  • Between 14,500 and 22,700 people visited the Middle Platte River in Nebraska to observe wildlife and spent between $11 million to $18 million (Eubanks, Ditton, and Stoll, 1998).
The Great Texas Coastal Birding Trail, which consists of over 300 distinct wildlife-viewing sites spread among more than 40 Texas counties, has provided opportunities for travelers to see and learn about Texas wildlife, has promoted an understanding of the need to conserve wildlife habitats, and has helped to diversify local economies through nature-based tourism. In 1999, Eubanks and Stoll conducted an economic impact study of the Great Texas Coastal Birding Trail. They found that:
  • Travelers devoted an average of 31 days/year to birding on the trail.
  • Their most recent trip lasted 8.7 days and 7.6 nights.
  • Travelers on the trail averaged expenditures of $78.50/person/day, within the region.
  • Only 4.6% of travelers on the trail were residents within the region.

Literature Cited

Cordell, H. K., T. L. Eubanks, C. Betz, G. T. Green, B. Stephens, S Mou. (2007). National Survey on Recreation and the Environment: Bird Watching Trends in the United States, 1994-2006 (PDF). USDA Forest Service, Southern Research Station.

Crandall, K., Leones, J., and Colby, B. G. (1992). Nature-based tourism and the economy of Southeastern Arizona: Economic impacts of visitation to Ramsey Canyon Preserve and the San Pedro Riparian National Conservation Area. Tuscon, AZ: University of Arizona.

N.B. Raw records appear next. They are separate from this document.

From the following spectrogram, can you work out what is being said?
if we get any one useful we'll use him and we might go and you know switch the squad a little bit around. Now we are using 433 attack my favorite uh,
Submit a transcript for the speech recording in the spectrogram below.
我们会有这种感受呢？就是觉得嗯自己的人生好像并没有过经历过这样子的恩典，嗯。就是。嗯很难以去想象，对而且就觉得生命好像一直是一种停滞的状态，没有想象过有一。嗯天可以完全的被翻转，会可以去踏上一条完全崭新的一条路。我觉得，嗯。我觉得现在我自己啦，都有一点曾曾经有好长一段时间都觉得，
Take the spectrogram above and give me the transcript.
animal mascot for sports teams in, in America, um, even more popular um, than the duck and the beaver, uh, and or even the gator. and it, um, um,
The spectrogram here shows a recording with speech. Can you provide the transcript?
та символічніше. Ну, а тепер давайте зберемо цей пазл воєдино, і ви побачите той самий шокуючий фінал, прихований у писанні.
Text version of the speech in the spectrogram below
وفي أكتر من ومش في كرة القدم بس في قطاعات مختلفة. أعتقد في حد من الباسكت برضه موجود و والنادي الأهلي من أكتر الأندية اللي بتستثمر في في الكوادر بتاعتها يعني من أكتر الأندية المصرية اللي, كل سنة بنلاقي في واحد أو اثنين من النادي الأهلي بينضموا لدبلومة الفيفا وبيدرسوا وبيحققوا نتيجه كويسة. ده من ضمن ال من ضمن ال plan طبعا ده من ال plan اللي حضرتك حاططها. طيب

Eubanks, T., Ditton, R. B., and Stoll, R. J. (1998). Platte River nature recreation study: The economic impact of wildlife watching on the Platte River in Nebraska. Report to the U.S. Environmental Protection Agency.

Eubanks, T. and Stoll, J. R. (1999). Avitourism in Texas: Two studies of birders in Texas and their potential support for the proposed World Birding Center. Report to Texas Parks and Wildlife Department, contract Number 44467.

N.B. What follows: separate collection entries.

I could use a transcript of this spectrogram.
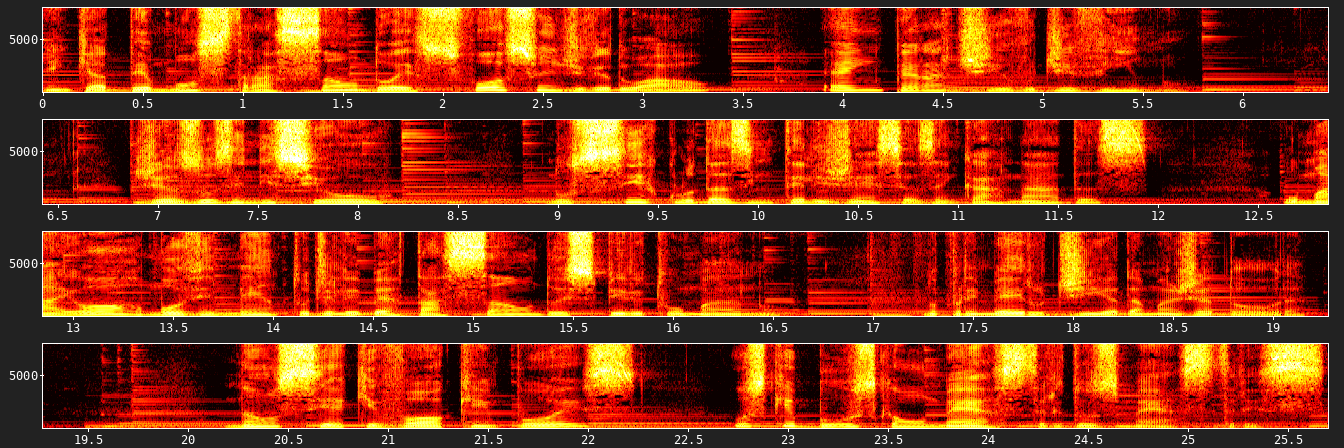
em que a demonstração do esforço individual é imperativo divino. Jesus iniciou, no círculo das inteligências encarnadas, o maior movimento de libertação do espírito humano no primeiro dia da manjedoura. Não se equivoquem, pois, os que buscam o Mestre dos Mestres.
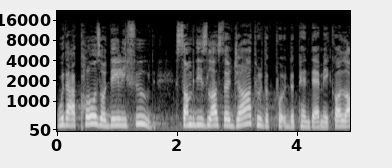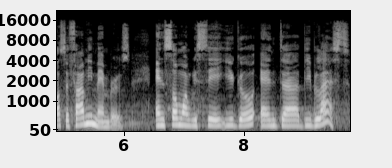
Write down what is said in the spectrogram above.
without clothes or daily food. Somebody's lost their job through the, the pandemic or lost a family members. And someone will say, you go and uh, be blessed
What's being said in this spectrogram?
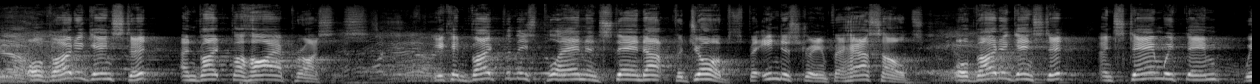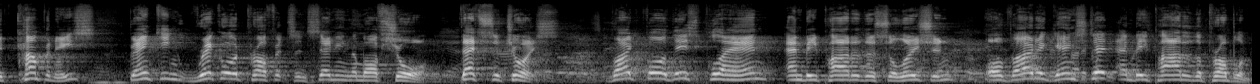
Yeah. Or vote against it and vote for higher prices. You can vote for this plan and stand up for jobs, for industry, and for households. Or vote against it and stand with them, with companies banking record profits and sending them offshore. That's the choice. Vote for this plan and be part of the solution, or vote against it and be part of the problem.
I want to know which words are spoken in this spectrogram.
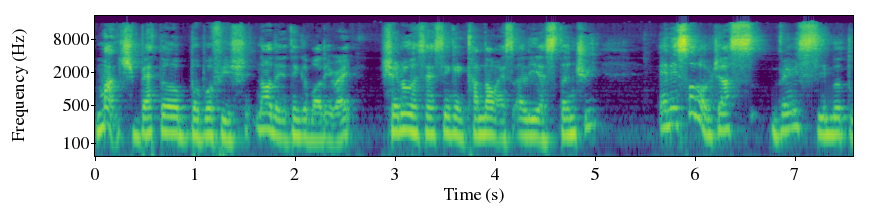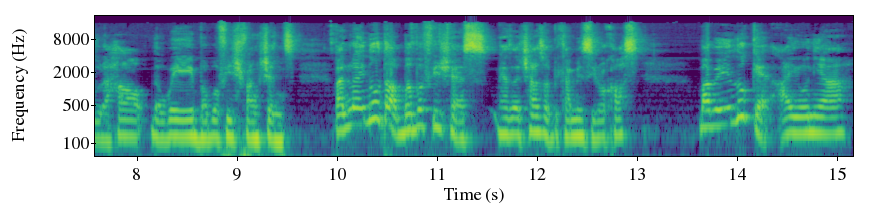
much better Bubblefish, now that you think about it, right? Shadow Assassin can come down as early as turn 3, and it's sort of just very similar to the how the way Bubblefish functions. But like no doubt Bubblefish has has a chance of becoming zero cost. But when you look at Ionia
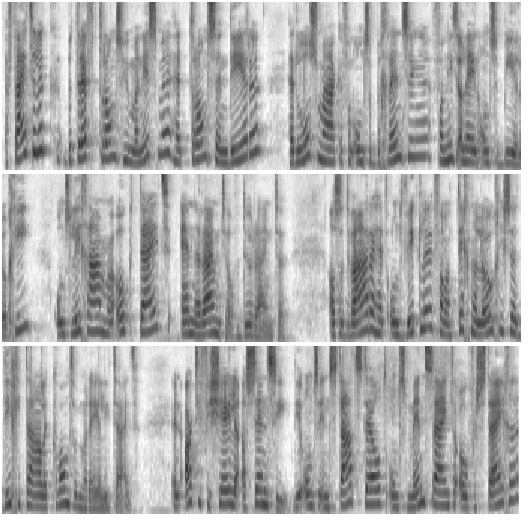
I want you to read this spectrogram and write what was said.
feitelijk betreft transhumanisme het transcenderen, het losmaken van onze begrenzingen, van niet alleen onze biologie, ons lichaam, maar ook tijd en ruimte of de ruimte. Als het ware het ontwikkelen van een technologische digitale kwantumrealiteit. Een artificiële ascensie die ons in staat stelt ons mens zijn te overstijgen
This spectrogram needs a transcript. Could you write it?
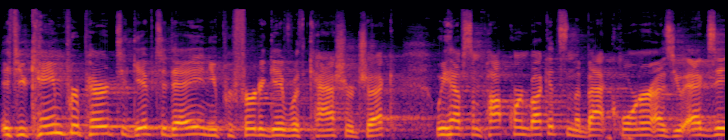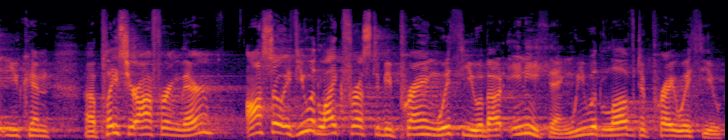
if you came prepared to give today and you prefer to give with cash or check, we have some popcorn buckets in the back corner. As you exit, you can uh, place your offering there. Also, if you would like for us to be praying with you about anything, we would love to pray with you.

Kerlinger, P., Eubanks, T., and Payne, R. H. (1994a) The economic impact of birding ecotourism on the Santa Ana National Wildlife Refuge Area, Texas, 1993-1994. Report to U.S. Fish and Wildlife Service.

Kerlinger, P., and Wiedner, D.S. (1994, November). America's favorite birding sites. Bird Watcher's Digest, 76-81.

Outdoor Industry Foundation (2006). The Active Outdoor Recreation Economy: a $730 billion contribution to the U.S. Economy. Outdoor Industry Foundation.

US Department of the Interior, Fish and Wildlife Service. (2007) 2006 National Survey of Fishing, Hunting and Wildlife - Associated Recreation, National Overview. Washington, DC.: U.S. Government Printing Office.

1 Birding as the primary activity or a special interest; closely observing birds to identify species or otherwise study their habits around the home; those who may engage in birding as a secondary activity are not counted.

2 Birders as people who view, photograph, study, identify, or otherwise take interest in wild birds in the outdoors, no matter how often or if the primary activity.